Come to think of it, there aren’t really many Dutch restaurants here either.

paaaaaaaaaaaaaaaaaaaaaaanekoeken!

We had one for many years a few miles from my home, featuring such treats as worstebroodjes, snert, oliebollen, kroketten, and haring.

I loved their snert. I miss that place. It’s a sub shop now.

mmmm, nasi goreng from street vendors in Jakarta; yay.

I keep Sriracha in the house and use it almost daily - does that count?

Back in the 80’s one of the Malaysian students at the University opened a Malaysian Restaurant in the Food Court/Student Union/Cafeteria. She was muslim, so I guess it was halal Malaysian food. Only Malay/Indonesian Restaurant I have ever seen. I don’t remember much about it, but the food was very good, if not exotic, for Midwestern palates.

Now you’re just making up nonsense words, thinking that I won’t know any better.

Um, which university?

It was at the University of Toledo. I am not positive, but I don’t believe it is there today… I could be wrong, of course.

I do remember eating some very good lumpia there, now that I think about it. What college student doesn’t like portable meat in a wheat cylinder? As a matter of fact, I think that formula is probably a sure bet in the culinary world… should start a restaurant called “Cylinders” where everything is a wrapped cylinder.

Not really. Sri Racha is a place in Thailand*, and the sauce that most of us have is produced by a Vietnamese immigrant in the United States.

*Google maps lists this as “Si Racha”, but they’ve misspelled it. In the Thai alphabet there is an R in the first part of the name, although it’s not really pronounced in Thai.
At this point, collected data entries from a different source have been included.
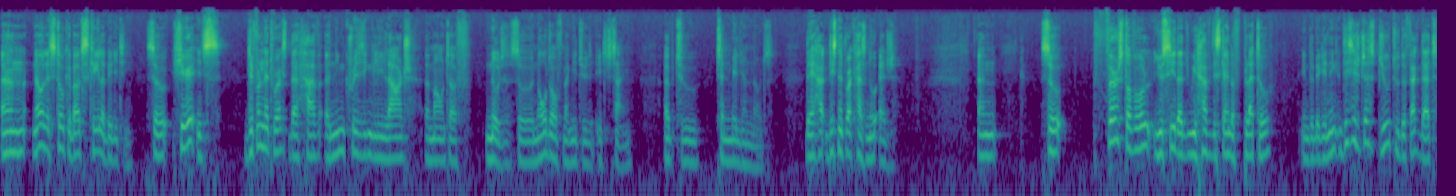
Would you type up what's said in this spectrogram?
And now let's talk about scalability. So here it's different networks that have an increasingly large amount of nodes, so an order of magnitude each time, up to 10 million nodes. This network has no edge. And so first of all, you see that we have this kind of plateau in the beginning. This is just due to the fact that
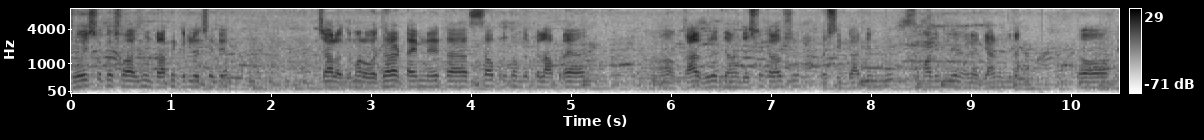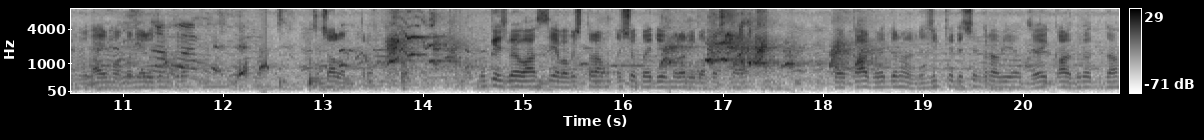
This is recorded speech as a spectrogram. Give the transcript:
જોઈ શકો છો આજનું ટ્રાફિક કેટલું છે તે ચાલો, તમારો વધારે ટાઈમ નહીં રહેતા. સૌ પ્રથમ તો પહેલાં આપણે કાળ જાણે, દર્શન કરાવશું. પછી ગાંધી મંદિર સમાધિ મંદિર અને ધ્યાન મંદિર તો લાઈવમાં બન્યા રહેજો મિત્રો. ચાલો મિત્રો. મુકેશભાઈ વાસિયા બાપસ્તરામ અશોકભાઈ દેવ મોરારી બાપસ્તરામ તો કાળ વિરુદ્ધના નજીકથી દર્શન કરાવીએ. જય કાળ વિરુદ્ધા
I think the name came from Indian/Sanskrit.

I hear you - but I am telling you that as I walked around Indonesia, the stuff was everywhere - so i don’t think they care where it comes from…:wink:
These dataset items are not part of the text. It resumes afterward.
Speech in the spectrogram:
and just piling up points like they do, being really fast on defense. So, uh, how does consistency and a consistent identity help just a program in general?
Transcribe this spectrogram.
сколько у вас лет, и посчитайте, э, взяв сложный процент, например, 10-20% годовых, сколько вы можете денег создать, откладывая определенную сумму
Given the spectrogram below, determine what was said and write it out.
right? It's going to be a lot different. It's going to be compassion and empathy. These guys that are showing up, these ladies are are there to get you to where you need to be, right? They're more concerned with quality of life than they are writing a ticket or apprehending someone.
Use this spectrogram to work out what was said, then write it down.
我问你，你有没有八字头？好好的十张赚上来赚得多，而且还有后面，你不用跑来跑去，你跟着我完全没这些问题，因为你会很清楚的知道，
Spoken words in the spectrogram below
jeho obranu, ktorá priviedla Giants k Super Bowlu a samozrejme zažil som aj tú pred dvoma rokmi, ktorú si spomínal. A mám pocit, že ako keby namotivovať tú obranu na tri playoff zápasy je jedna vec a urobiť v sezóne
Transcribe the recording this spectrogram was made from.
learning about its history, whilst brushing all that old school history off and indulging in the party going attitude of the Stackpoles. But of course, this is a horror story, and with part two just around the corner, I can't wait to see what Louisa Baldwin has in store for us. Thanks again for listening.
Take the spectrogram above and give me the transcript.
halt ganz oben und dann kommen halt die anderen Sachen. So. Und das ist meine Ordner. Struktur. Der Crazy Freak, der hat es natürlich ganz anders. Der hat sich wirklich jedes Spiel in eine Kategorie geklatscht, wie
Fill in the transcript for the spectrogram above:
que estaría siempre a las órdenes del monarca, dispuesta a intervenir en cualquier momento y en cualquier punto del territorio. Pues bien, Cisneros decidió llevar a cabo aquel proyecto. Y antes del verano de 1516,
Is “ketchup” of indonesian origin? I have noticed that the soy/sugar based sauce (ketjap) is similar in spelling to ketchup (which of course is a tomato-based sauce).